Problem ▸ Any images in the material are to be dropped while every line is retyped exactly.

Data records ▸
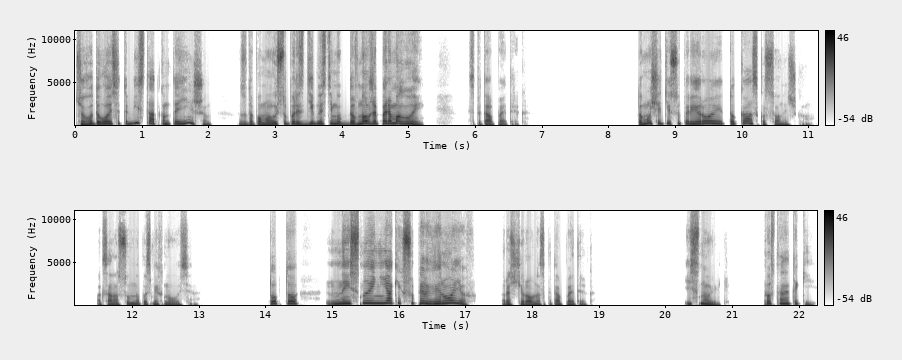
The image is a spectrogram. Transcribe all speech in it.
Чого доводиться тобі статкам та іншим? За допомогою суперздібності ми б давно вже перемогли? спитав Петрик. Тому що ті супергерої то казка, сонечко, Оксана сумно посміхнулася. Тобто не існує ніяких супергероїв? розчаровано спитав Петрик. Існують, просто не такі.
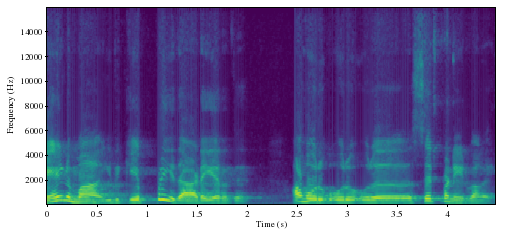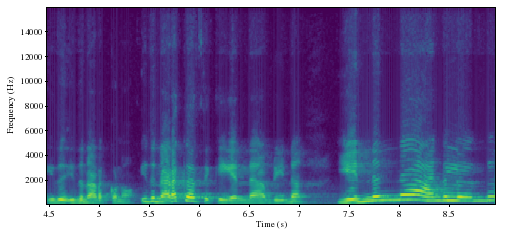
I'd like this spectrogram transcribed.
வேணுமா? இதுக்கு எப்படி இதை அடையிறது? அவங்க ஒரு ஒரு ஒரு செட் பண்ணிடுவாங்க. இது இது நடக்கணும். இது நடக்கிறதுக்கு என்ன அப்படின்னா என்னென்ன ஆங்கிள் இருந்து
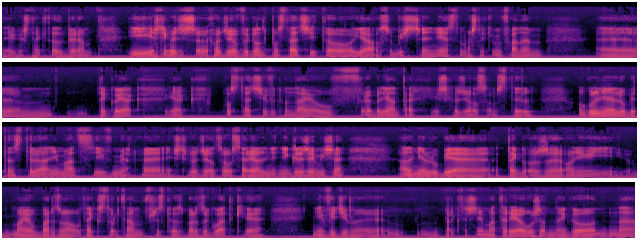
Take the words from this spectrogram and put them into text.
jakoś tak to odbieram. I jeśli chodzi, chodzi o wygląd postaci, to ja osobiście nie jestem aż takim fanem tego, jak, jak postaci wyglądają w Rebeliantach, jeśli chodzi o sam styl. Ogólnie lubię ten styl animacji w miarę, jeśli chodzi o cały serial, nie, nie gryzie mi się, ale nie lubię tego, że oni mają bardzo mało tekstur. Tam, wszystko jest bardzo gładkie, nie widzimy praktycznie materiału żadnego na,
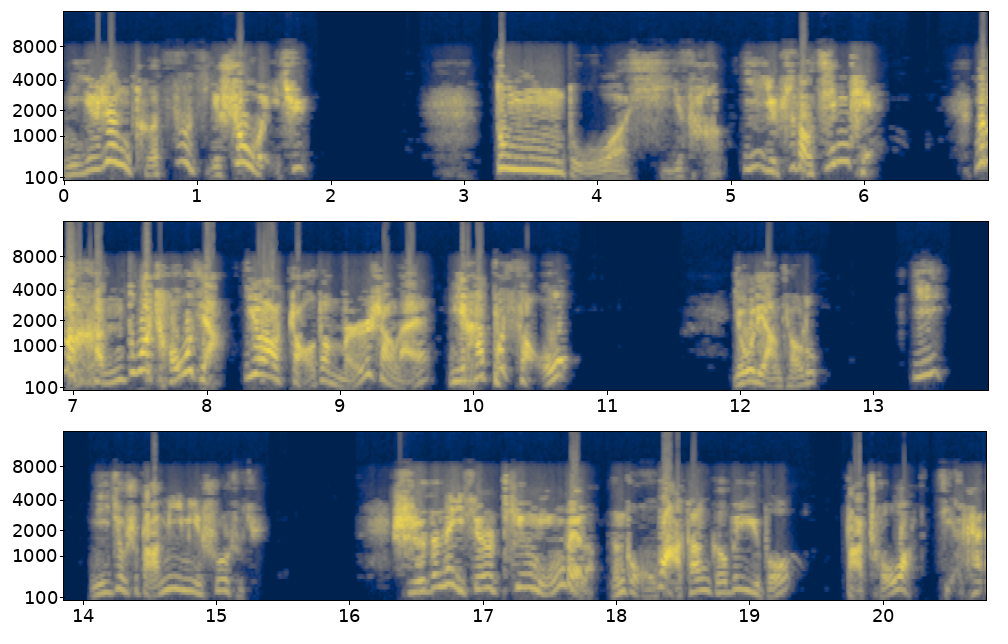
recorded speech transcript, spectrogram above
你认可自己受委屈，东躲西藏，一直到今天。那么很多仇家又要找到门上来，你还不走？有两条路：一，你就是把秘密说出去。使得那些人听明白了，能够化干戈为玉帛，把仇啊解开；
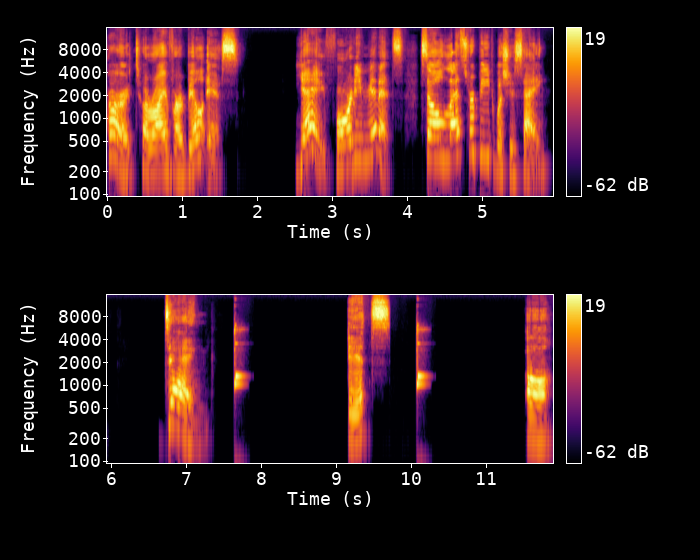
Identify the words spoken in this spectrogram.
her to arrive where Bill is? Yay, 40 minutes. So let's repeat what she's saying. Dang. It's a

Solved exercise ▸
The image is a spectrogram. Transcribe all speech in it.
Чого доводиться тобі статкам та іншим? За допомогою суперздібності ми б давно вже перемогли? спитав Петрик. Тому що ті супергерої то казка, сонечко, Оксана сумно посміхнулася. Тобто не існує ніяких супергероїв? розчаровано спитав Петрик. Існують, просто не такі.
I'd like this spectrogram transcribed.
வேணுமா? இதுக்கு எப்படி இதை அடையிறது? அவங்க ஒரு ஒரு ஒரு செட் பண்ணிடுவாங்க. இது இது நடக்கணும். இது நடக்கிறதுக்கு என்ன அப்படின்னா என்னென்ன ஆங்கிள் இருந்து
Take the words from this spectrogram and put them into text.
jakoś tak to odbieram. I jeśli chodzi, chodzi o wygląd postaci, to ja osobiście nie jestem aż takim fanem tego, jak, jak postaci wyglądają w Rebeliantach, jeśli chodzi o sam styl. Ogólnie lubię ten styl animacji w miarę, jeśli chodzi o cały serial, nie, nie gryzie mi się, ale nie lubię tego, że oni mają bardzo mało tekstur. Tam, wszystko jest bardzo gładkie, nie widzimy praktycznie materiału żadnego na,
recorded speech transcript, spectrogram above
你认可自己受委屈，东躲西藏，一直到今天。那么很多仇家又要找到门上来，你还不走？有两条路：一，你就是把秘密说出去。使得那些人听明白了，能够化干戈为玉帛，把仇啊解开；
Identify the words spoken in this spectrogram.
her to arrive where Bill is? Yay, 40 minutes. So let's repeat what she's saying. Dang. It's a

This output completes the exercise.